January 17, 2008
Putting the Brakes on Excess Spending
My state representative, Glen Casada of Franklin, has announced he will be filing some much-needed legislation to stop a long-standing state spending practice which I and many others believe violates the state constitution.
In a press release from the House Republican Caucus, Casada, who is caucus chairman, announced he would file legislation to stop "out of control" spending by the executive branch while the legislature is out of session.
"With the budget being a little tighter this year, I believe this is a good time to address this issue of out of session spending," stated Rep. Casada. "Let's set a precedent that will create fiscally sound policy for the future."Casada's legislation would fix the "unbudgeted dollars" loophole by which this and the previous administration have spent hundreds of millions of dollars without a single penny of it being appropriated by the state legislature.
The budgetary practice works like this: When the legislature isn't in session, the governor or the finance commissioner can appeal to the chairs of both the Senate and the House Finance committees and request that certain excess funds above what is set forth in the budget be reallocated to new projects.
Neither the Finance chairs nor the legislature as a whole can reject the executive branch's proposal - it's merely a courtesy notification.
The problem with that is that it sometimes involves tax dollars, and the state constitution is crystal clear that state government is forbidden to spend a dime that isn't first "appropriated by law," and the way that must happen is that the legislature must pass legislation to do that.
Casada says the money that has been spent this way since 1999 - usually one-time monies, but occasionally recurring funds - totals more than half of one billion dollars.
A budget expansion document shows that since 1999, a total of $530,653,688 has been spent out of session."The legislature needs to take a stand against this exorbitant spending out of session. It is in the state constitution that the elected representatives, and not an appointed committee, are responsible for the purse strings," Rep. Casada added. "It is our responsibility to ensure that the state spends within its means."

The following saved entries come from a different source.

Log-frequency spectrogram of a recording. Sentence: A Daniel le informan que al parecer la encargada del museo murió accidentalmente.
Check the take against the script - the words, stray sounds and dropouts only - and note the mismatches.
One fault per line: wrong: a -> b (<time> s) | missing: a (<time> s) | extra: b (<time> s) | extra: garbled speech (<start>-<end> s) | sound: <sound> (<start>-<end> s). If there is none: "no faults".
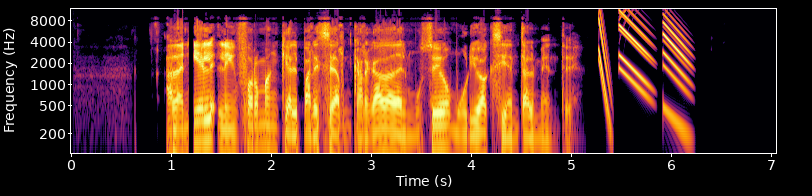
sound: dropout (1.2-1.2 s)
missing: la (2.7 s)
sound: chirp (5.3-6.3 s)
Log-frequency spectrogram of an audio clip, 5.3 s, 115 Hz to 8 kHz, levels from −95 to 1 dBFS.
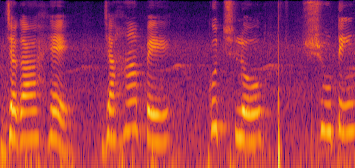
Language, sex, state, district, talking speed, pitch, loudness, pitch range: Hindi, female, Madhya Pradesh, Dhar, 90 wpm, 250 Hz, -18 LUFS, 240-295 Hz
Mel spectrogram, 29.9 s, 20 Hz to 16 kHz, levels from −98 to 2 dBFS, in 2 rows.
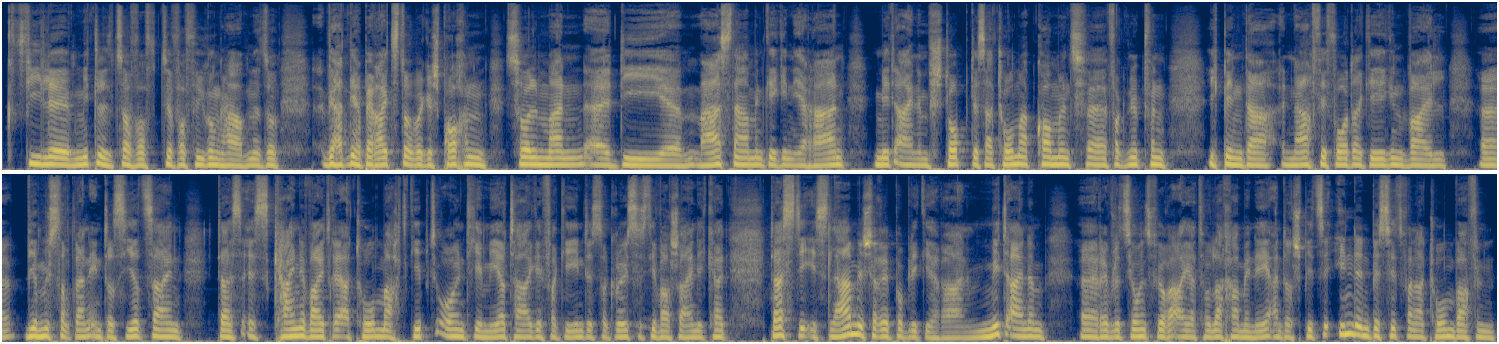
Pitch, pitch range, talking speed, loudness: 145 Hz, 135-150 Hz, 155 wpm, -18 LUFS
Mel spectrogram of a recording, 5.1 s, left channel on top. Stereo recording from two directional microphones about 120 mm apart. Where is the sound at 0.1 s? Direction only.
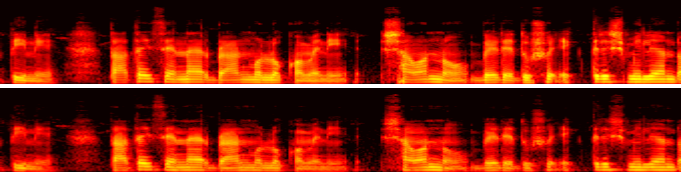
40° left (ahead or behind).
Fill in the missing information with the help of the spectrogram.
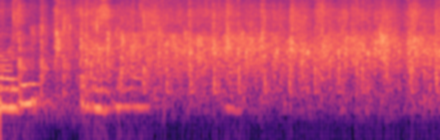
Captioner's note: audience claps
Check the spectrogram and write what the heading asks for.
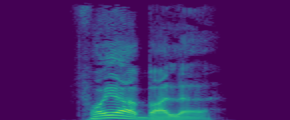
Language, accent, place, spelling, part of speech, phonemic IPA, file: German, Germany, Berlin, Feuerballe, noun, /ˈfɔɪ̯ɐˌbalə/, De-Feuerballe.ogg
- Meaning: dative singular of Feuerball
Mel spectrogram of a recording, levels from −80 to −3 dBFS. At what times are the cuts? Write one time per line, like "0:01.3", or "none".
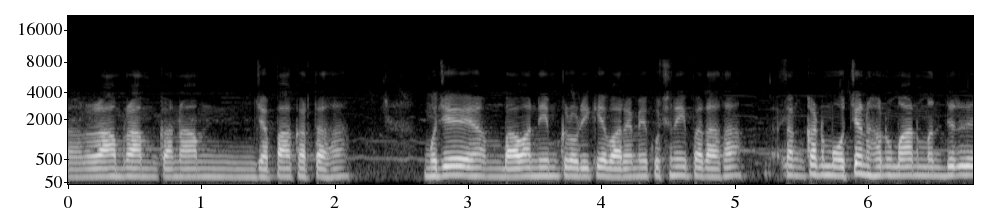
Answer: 0:05.3

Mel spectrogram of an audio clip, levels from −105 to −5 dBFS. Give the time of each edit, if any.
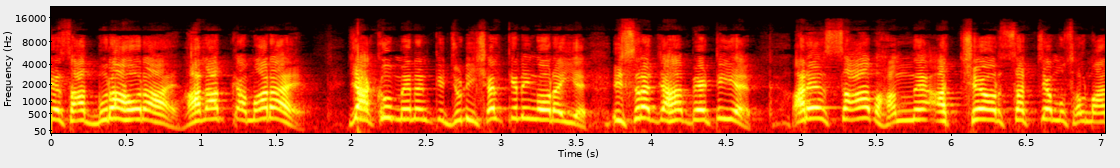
none

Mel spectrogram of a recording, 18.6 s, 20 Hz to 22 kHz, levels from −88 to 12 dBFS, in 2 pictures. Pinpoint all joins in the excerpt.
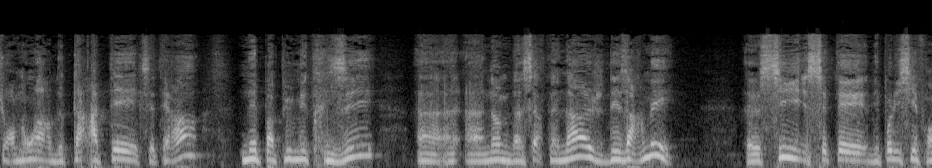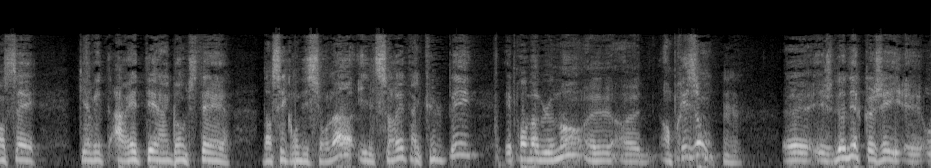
0:12.8

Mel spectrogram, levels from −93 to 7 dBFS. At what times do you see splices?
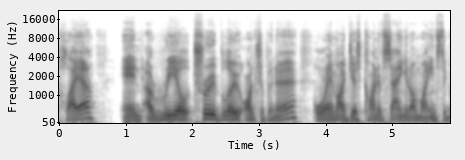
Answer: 0:01.3
0:03.8

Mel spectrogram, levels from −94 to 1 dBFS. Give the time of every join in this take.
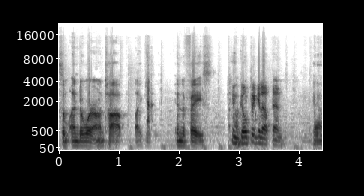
0:01.2

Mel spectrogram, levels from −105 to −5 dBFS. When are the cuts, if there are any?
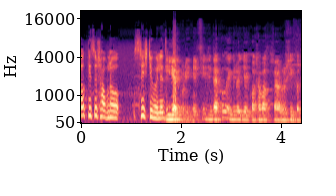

He continued, "Spending one-time money is very different from spending recurring funds. I just want to make sure the state is being frugal so that we may head off any type of budget crisis in the future."
I first identified the "unbudgeted dollars" scheme by which the previous administration was inflating the budget several years ago, and have written about it extensively here at BillHobbs.com. Spending "unbudgeted dollars" is how the state routinely spends more each year than the legislature appropriates in the budget it passes each spring.
To its credit, the current administration responded by tightening up the definition of the kind of money it could spend through this process, compared to the previous administration which used the process to spend surplus tax revenue.
In the Bredesen administration's proposed budget for the current fiscal year, the process is described this way:
When notice of unexpected revenue is received by an agency, the Commissioner of Finance and Administration, if he wants to approve the program expansion, may submit an expansion report to the chairmen of the finance committees for acknowledgement. Upon the chairmen's acknowledgement of the expansion report, the Commissioner of Finance and Administration may allot the additional departmental revenue to implement the proposed or expanded program. ... This expansion procedure is not used to increase allotments funded from state tax revenue sources. No appropriations from state tax sources may be increased except pursuant to appropriations made by law.While its a good thing that the current administration stopped the fiscally reckless and constitutionally dubious practice of spending surplus tax dollars, Casada's push to stop the spending of other unexpected revenue without legislative approval would help slow the growth of spending and is a much-needed budgetary reform.